- Large keyboard
- Powerful OS and useful bundled software
- Somewhat bulky
- Expensive, even with contract
The HTC Touch Pro2 is this company’s new flagship Windows phone, and one that offers virtually everything that a smartphone user could want: WVGA screen, mobile broadband, Wi-Fi, GPS, and much more.
The Touch Pro2 replaces the T-Mobile Wing in this carrier’s lineup.The Wing debuted over two years ago, and the new model is an improvement in almost every aspect.
T-Mobile isn’t the only carrier offering this smartphone.

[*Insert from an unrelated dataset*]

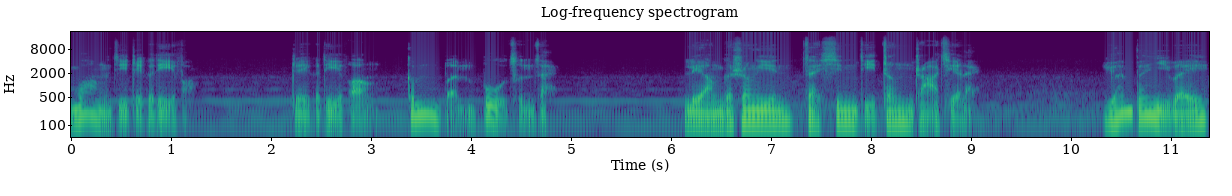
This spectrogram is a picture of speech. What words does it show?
忘记这个地方，这个地方根本不存在。两个声音在心底挣扎起来。原本以为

Sprint customers should read this article: HTC Touch Pro2 for Sprint Review
DESIGN & BUILD
Last year, HTC released smartphones in two different groups. One group, which included the original Touch Pro, picked portability over usability. In short, they tried to be as small as possible, given their hefty featureset.
The other group, which really only included the HTC Touch HD, took a different path. It offered a generously-sized screen in a somewhat large package.

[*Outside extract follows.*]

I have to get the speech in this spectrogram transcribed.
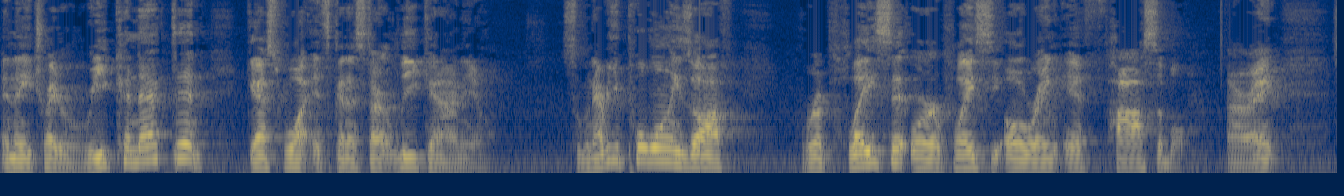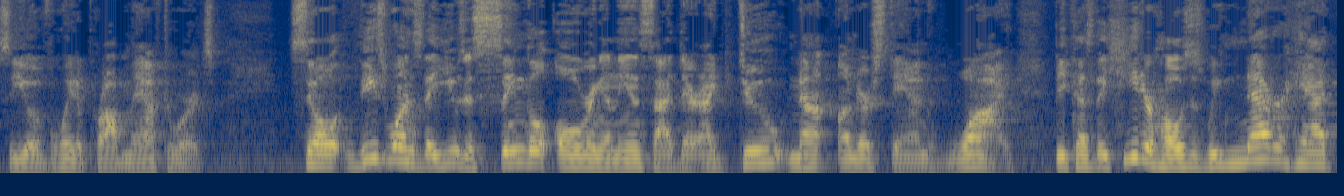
and then you try to reconnect it, guess what? It's going to start leaking on you. So whenever you pull one of these off, replace it or replace the O-ring if possible, all right? So you avoid a problem afterwards. So these ones, they use a single O-ring on the inside there. I do not understand why. Because the heater hoses, we've never had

While models like the Touch Pro did OK, the HTC Touch HD was this company’s best selling model in Europe.
This is why the Touch Pro2 leans toward size over portability. It has a relatively large screen and keyboard, with the assumption that users will accept the extra bulk.
I completely agree with this decision. The 3.6 inch, WVGA (800 by 480 pixel)resistive touchscreen and a large landscape-oriented QWERTY keyboard are the best features of this device. They help make it into one of the best high-end smartphones coming out this year.

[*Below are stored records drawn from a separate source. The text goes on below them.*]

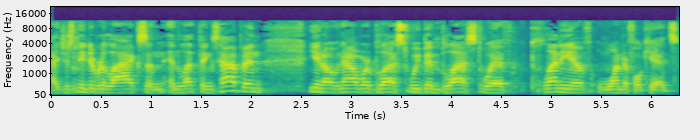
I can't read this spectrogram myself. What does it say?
I just need to relax and, and let things happen, you know, now we're blessed. We've been blessed with plenty of wonderful kids.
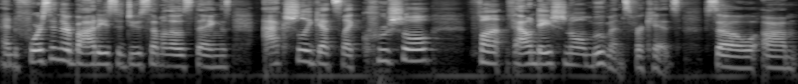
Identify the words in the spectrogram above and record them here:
And forcing their bodies to do some of those things actually gets like crucial foundational movements for kids. So um,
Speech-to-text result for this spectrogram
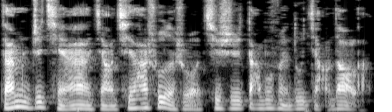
咱们之前啊讲其他书的时候，其实大部分都讲到了。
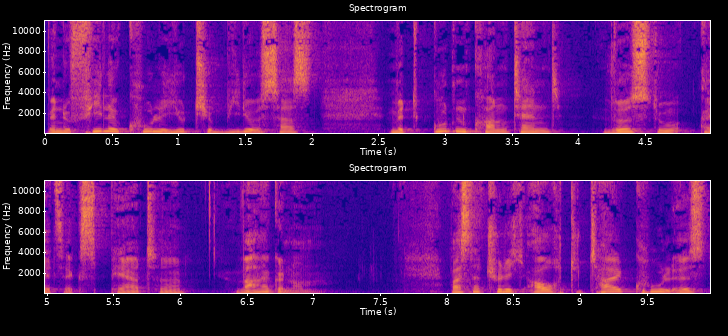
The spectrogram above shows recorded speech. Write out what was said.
Wenn du viele coole YouTube-Videos hast mit gutem Content, wirst du als Experte wahrgenommen. Was natürlich auch total cool ist,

I’m also pleased to see the return of the slide-and-tilt design that previously used only on the AT&T Tilt.This has all kinds of uses, like allowing me to set the phone down while I’m watching a movie on it.
Overall, this model is 4.6 inches by 2.4 inches by 0.7 inches. It weighs 6.6 ounces. Like I said, not svelte.
When comparing the Touch Pro2 with the T-Mobile Wing or the Touch Pro, the latest model’s large, high-resolution screen really stands out.They make it right for mobile web browsing, word processing, or even watching movies on the go.
It’s big enough to nearly make the stylus unnecessary. Most of the time, on-screen icons and other elements are large enough that you can select them with your fingertip. However, this isn’t always true. This device’s Windows Mobile user interface still has quite a few places where you’re going to need to pull out the stylus because your fingertip is just too large. This happens to me regularly when surfing the Web.
AD-pad or a trackball would eliminate the need for this, but the Touch Pro2 doesn’t have either. Arrow keys on the keyboard help a bit, though.
Because a stylus is still necessary, the Touch Pro2 has a resistive screen.A capacitive screen would make it easier to use with a fingertip, but would require a special type of stylus that doesn’t work well with small screen elements, like the ones scattered around Windows Mobile.
This model has a strip next to the screen that makes it easy to zoom in or out on what’s being displayed. This doesn’t work in every app, but it’s very useful in the web browser.
When it comes to mobile keyboards, bigger is better. The one on the Touch Pro2 is one of the biggest I’ve ever used, and its generous size makes it easy to type on.
There’s enough separation between keys that you don’t accidentally hit more than one at the same time, and enough travel that there’s no question about whether you’ve it a key or not.
It has a full five rows, so numbers get their own keys, and all commonly used punctuation marks do, too.
I’m not happy that HTC is using its own Ext-USB port on this device, rather than include a standard 3.5 mm headset jack. This means you either have to turn to an adapter (it’s in the box) or use HTC’s specially-designed earbuds to listen to music.At least standard mini-USB cables work fine for data or charging.
The microSD card slot is easily accessible, and doesn’t require taking the battery cover off.